Queer cinema in Asia, more so than in other parts of the world, is undergoing astonishing development and generating cinematic works that are dazzling fest programmers around the globe.
For John Badalu, the director of the Q! Film Festival in Jakarta, the blossoming of Asian queer cinema is attributable to a number of factors.
“There are lots of filmmakers pushing the boundaries,” Badalu says. “Issues that have long been taboo are now being addressed, and young gay and lesbian filmmakers are eager to tell their stories in their own cultures.”
As a result, films from Taiwan, Japan, South Korea, Thailand and Singapore have been taking centerstage at queer fests around the globe, and Asian showcases are becoming the norm.
Last year’s London Lesbian & Gay Film Festival presented its strongest-ever showing of new films by East Asian directors, including “No Regret,” about a young student forced into prostitution and the wealthy young man who becomes obsessed with him; Royston Tan’s Singaporean drama “4:30”; and Tsai Ming-liang’s Malaysian drama “I Don’t Want to Sleep Alone.”
“All across the board, from Taiwan to Singapore, we are seeing boldly imaginative, unpredictable and engaging works,” says Brian Robinson, senior programmer at the London Lesbian & Gay Film Festival, adding that these filmmakers are taking risks and boldly leading the exploration of human sexuality in new directions.
The London fest also screened Filipino helmer Auraeus Solito’s last two films, “Tuli,” about a girl who shocks her village when she begins a romance with another girl, and the Teddy-winning “The Blossoming of Maximo Olivero,” about the relationship between an effeminate 12-year-old boy and a hunky policeman, as well as fellow Filipino filmmaker Jowee Morel’s “Pink Butterflies,” about the steamy relationship between two closeted men.
Asia’s new wave of gay and lesbian films, says Robinson, has captivated fest programmers and auds alike because the films are more interesting than the “cookie-cutter coming-out stories and formulaic romantic comedies and dramas” coming out of the U.S.
The Lesbisch Schwule Filmtage, a popular gay and lesbian fest in Hamburg, devoted a section to Taiwan in October, and the Asian Hot Shots Berlin fest in January included a Queer Asia section in its lineup.
While many filmmakers and distribs shy away from queer festivals for fear of being branded, Robinson argues that the cinematic exploration of human sexuality has plenty of potential to draw auds.
“There is great fluidity in human sexuality. There is a huge variety of sexual possibilities. There’s more of a market than people realize.”
Interest among Asian auds for homegrown product is also growing as local films become more relevant, Badalu says.
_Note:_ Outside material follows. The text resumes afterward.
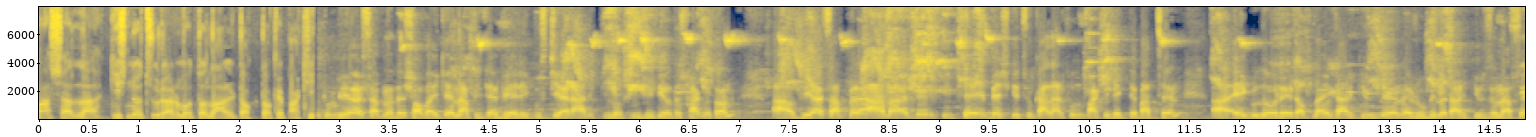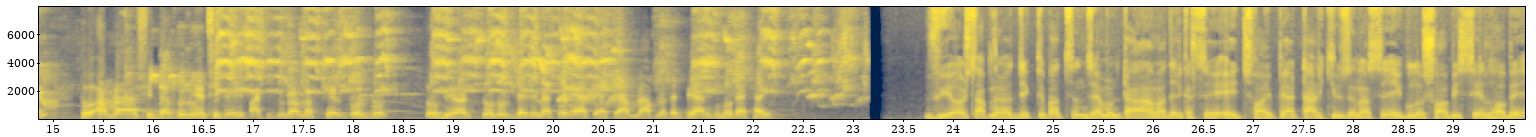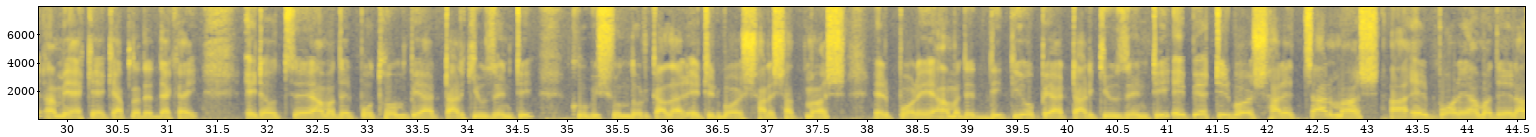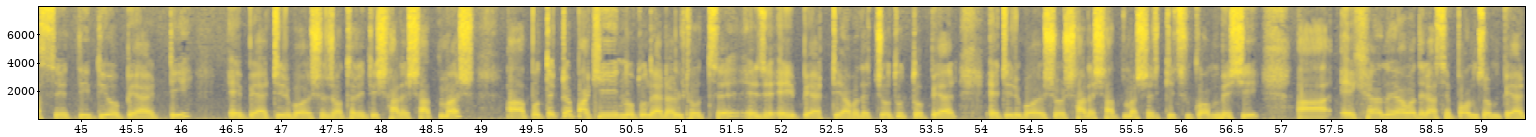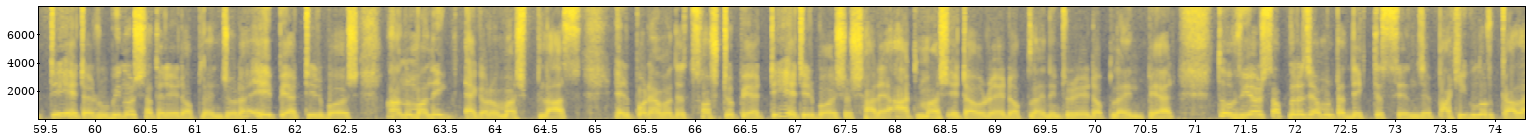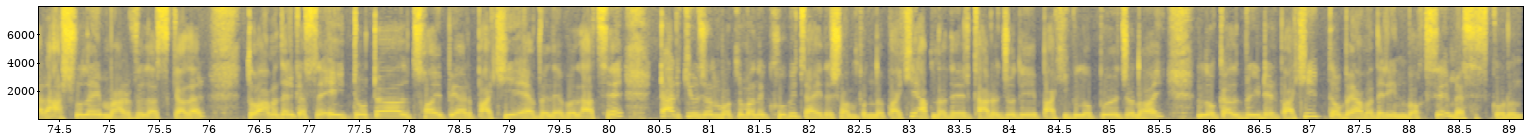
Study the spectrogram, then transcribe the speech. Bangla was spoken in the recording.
মাশাল্লাহ কৃষ্ণচূড়ার মতো লাল টকটকে পাখি। ভিউয়ার্স, আপনাদের সবাইকে নাফিস এভিয়ারি কুষ্টিয়ার আরেকটি নতুন ভিডিওতে স্বাগতম। ভিউয়ার্স, আপনারা আমাদের পিছে বেশ কিছু কালারফুল পাখি দেখতে পাচ্ছেন। এগুলো red opaline turquoisine rubino turquoisine আছে। তো আমরা সিদ্ধান্ত নিয়েছি যে এই পাখিগুলো আমরা সেল করব। তো ভিউয়ার্স, চলুন দেরি না করে একে একে আমরা আপনাদের পেয়ারগুলো দেখাই। ভিউয়ার্স আপনারা দেখতে পাচ্ছেন যেমনটা আমাদের কাছে এই ছয় পেয়ার টার্কিউজেন আছে, এগুলো সবই সেল হবে। আমি একে একে আপনাদের দেখাই। এটা হচ্ছে আমাদের প্রথম পেয়ার টার্কিউজেনটি খুবই সুন্দর কালার এটির বয়স সাড়ে সাত মাস। এরপরে আমাদের দ্বিতীয় পেয়ার টার্কিউজেনটি এই পেয়ারটির বয়স সাড়ে চার মাস। এরপরে আমাদের আছে তৃতীয় পেয়ারটি এই পেয়ারটির বয়স যথারীতি সাড়ে সাত মাস। আহ, প্রত্যেকটা পাখি নতুন অ্যাডাল্ট হচ্ছে। এই যে এই পেয়ারটি আমাদের চতুর্থ পেয়ার এটির বয়সও সাড়ে সাত মাসের কিছু কম বেশি। এখানে আমাদের আছে পঞ্চম পেয়ারটি এটা রুবিনোর সাথে রেড অফলাইন জোড়া। এই পেয়ারটির বয়স আনুমানিক এগারো মাস প্লাস এরপরে আমাদের ষষ্ঠ পেয়ারটি এটির বয়সও সাড়ে আট মাস এটাও red opaline into red opaline pair. তো ভিউয়ার্স আপনারা যেমনটা দেখতেছেন যে পাখিগুলোর কালার আসলেই মার্ভেলাস কালার তো আমাদের কাছে এই টোটাল ছয় পেয়ার পাখি অ্যাভেলেবল আছে। টার্কিউজন বর্তমানে খুবই চাহিদা সম্পন্ন পাখি। আপনাদের কারও যদি পাখিগুলো প্রয়োজন হয় লোকাল ব্রিডের পাখি, তবে আমাদের ইনবক্সে মেসেজ করুন।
That can be seen in South Korea, where auds went gaga over the 2005 costumer “King and the Clown,” about a 16th-century king who falls for his male court jester, making it one of the country’s highest-grossing films ever with $85 million, although the film wasn’t exactly marketed as a gay film. Moviegoers also turned out in droves for “No Regrets.”
In other parts of the world, gay-themed pics may have a tougher time, although the opportunity to shine in the Panorama spotlight could make all the difference.
An examination of isolation, longing and repressed sexual tension set in the watery Parana Delta of northern Argentina, “La Leon” is not exactly an easy sell, says director Otheguy.
“A lot of fragile films like this one never see release, and that’s the worse thing that can happen to a filmmaker. The Panorama gave us the unique opportunity to present the film to buyers and critics from around the world and to a large number of festival programmers. The fact that ‘La Leon’ now has a well-known international distributor (MK2) as well as a local one (791 Cine), that it was released commercially in a number of European countries and that it was selected for a number of festivals is due in large part to the Panorama.”